View Full Version : Serving state jail in county

06-20-2012, 10:51 AM
I found out yesterday that they dropped my sentence so know I only have to go for six months thanks to my back time. I am on a state jail felony in Texas. Last I heard jails in Texas are really full so is there anyway I could sit my six months in county. If there is should I? I've never been to prison or state jail so I don't know what's better my county has no female trusties do it's all down time where as I know state jail I'll be working but I'm just anxiouse about it so any feed back would be nice.

06-20-2012, 08:52 PM
You're more likely to get answers to your questions in your state specific forum. I'll move this there for you.

06-20-2012, 09:58 PM
i doubt it. you will prob still go to state. my hunny had a state jail felony and only had to do 7 months. he waited in county for a few months and is now in state. 3 n a half months left.

06-21-2012, 08:42 AM
At this point you probably have no choice where to serve out your sentence but thee are possibilities (in terms of choice) that you might discuss with your attorney. I'll mention more about that further down but I can tell you that while my wife was at Plane they were sending confines from the smaller counties back to the county jails to finish serving their sentence due to population issues so perhaps that issue exists at the other two womens state jails, as well, (Tom Green County suggests Woodman as a more likely destination) but, even if it does, prison/jail population is an issue that comes and goes and what was the situation a year ago might not apply now.

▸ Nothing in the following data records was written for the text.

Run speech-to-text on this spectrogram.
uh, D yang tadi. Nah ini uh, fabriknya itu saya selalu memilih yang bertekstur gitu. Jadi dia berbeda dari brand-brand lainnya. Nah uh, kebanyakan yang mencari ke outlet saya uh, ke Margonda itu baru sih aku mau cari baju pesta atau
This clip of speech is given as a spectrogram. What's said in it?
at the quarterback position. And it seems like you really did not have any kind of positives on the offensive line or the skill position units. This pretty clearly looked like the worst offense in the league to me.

Another legal possibility is one that is usually bargained for prior to sentencing but remains possible for six months afterwards. That has to do with reduction of state jail punishment to misdemeanor punishment provided for in Penal Code 12.44(a) and (b). If you have already pled and been convicted then only subsection (a) remains available. PC 12.44(a) is a form of clemency that is at the discretion of the court whereby someone convicted of a state jail felony can punished as for a Class A misdemeanor if it chooses to do so "after considering the gravity and circumstances of the felony committed and the history, character, and rehabilitative needs of the defendant, the court finds that such punishment would best serve the ends of justice". This is usually only a possibility on a first offense and probably not one of a particularly egregious nature. Though the court has this power it is not one that the court usually considers on their own motion. Typically it is something brought up by the defense attorney. If your history is such that your attorney could make an argument for leniency by the court then, even though it is typically done beforehand, it at least remains a legal possibility for you now.

Now, the advantage of someone being punished under PC 12.44 is that they can also get county good time knocked off their sentence, though the judge also has the discretion to order time served to be day for day. However, if that were the judge's mindset they probably would simply choose to not grant the 12.44 in the first place.

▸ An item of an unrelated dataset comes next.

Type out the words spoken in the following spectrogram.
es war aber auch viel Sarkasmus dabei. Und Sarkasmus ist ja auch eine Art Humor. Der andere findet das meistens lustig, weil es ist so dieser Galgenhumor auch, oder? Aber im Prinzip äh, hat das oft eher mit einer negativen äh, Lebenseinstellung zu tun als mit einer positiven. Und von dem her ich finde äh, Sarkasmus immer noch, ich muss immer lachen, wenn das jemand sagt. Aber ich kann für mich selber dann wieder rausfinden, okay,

A far as where time is better spent probably depends on what county jail one is talking about and what state jail. Harris county jail is effen horrible and my wife couldn't wait to get out of there to Plane. As bad as Plane is there is a much greater freedom of movement which includes being able to not just see daylight but actually get out in it. Not so at Harris County and that's just one advantage. Other county jails, however, may not be so bad as Harris County and, if the state jail one ends up at is Dawson then you are back to not seeing the light of day for the time served.

06-21-2012, 11:28 AM
Thank you for your feed back I will talk to my attorney I haven't signed yet so maybe but I still am just not sure if I want to try for that or not. Thanks again

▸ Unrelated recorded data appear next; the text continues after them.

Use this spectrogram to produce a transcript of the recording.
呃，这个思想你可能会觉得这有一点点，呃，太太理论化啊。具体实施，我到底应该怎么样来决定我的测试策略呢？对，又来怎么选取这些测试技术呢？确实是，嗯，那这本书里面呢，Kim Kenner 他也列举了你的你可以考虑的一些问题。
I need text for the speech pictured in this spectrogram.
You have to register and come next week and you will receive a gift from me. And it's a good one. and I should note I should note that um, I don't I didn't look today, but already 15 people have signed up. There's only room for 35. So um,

06-21-2012, 06:01 PM
Few SJF sentences are served out in county facilities. While working another case, I saw one person in Denton County transferred out who only owed 14 days to discharge. The 12.44a option certainly exists but it is something that is generally going to be a part of the negotiated isn't something the bench tends to do sua sponte.

In select circumstances, a County can bring someone back who possesses some unique skill that benefits the County. Those are generally the only reason beyond a bench warrant on new charges (or a motion to revoke a term of probation). I've not seen transfers on a 'crowding' issue to create TDCJ bedspace.

06-21-2012, 09:59 PM
I am in a rural county and I have seen it happen with someone they really trust who is willing to work, wash cars, clean up around the jail, etc. A word of advice if it is going to cost them a lot of medical bills to keep you, you are going.

06-26-2012, 06:40 AM
My first thought on this had to do with my second son. He did his state jail at county but that was mainly due to the fact that it took so long to get through the court process and by time he did, his time was completed.

With that being said, I would say it is likely that you will go to state jail. Since you have never been down, TDCJ will want to get you classified to include the DNA blood work to put into their database. With that being said you will either go to Woodman or Plane State for diagnostics from there you will go to Dawson State Jail. In all honesty because you do have so little time, the chances that you will be allowed to work is pretty much nil. I say that because I have done all of my state time at the above mentioned facilities either in diag or at Dawson. Dawson is the only "state jail facility" for women. You will be considered a "short timer" and most bosses want people who have at least six months to a year left to do and since you more than likely will only have three or four months left on your sentence you will not be eligible. Also, you will be ineligible for most education because of your short time status. I hate to make it sound crappy but in reality short timers will do their time in the dorm. My suggestion to you would be to participate in church services and bible study classes because in reality that is all you will be able to do.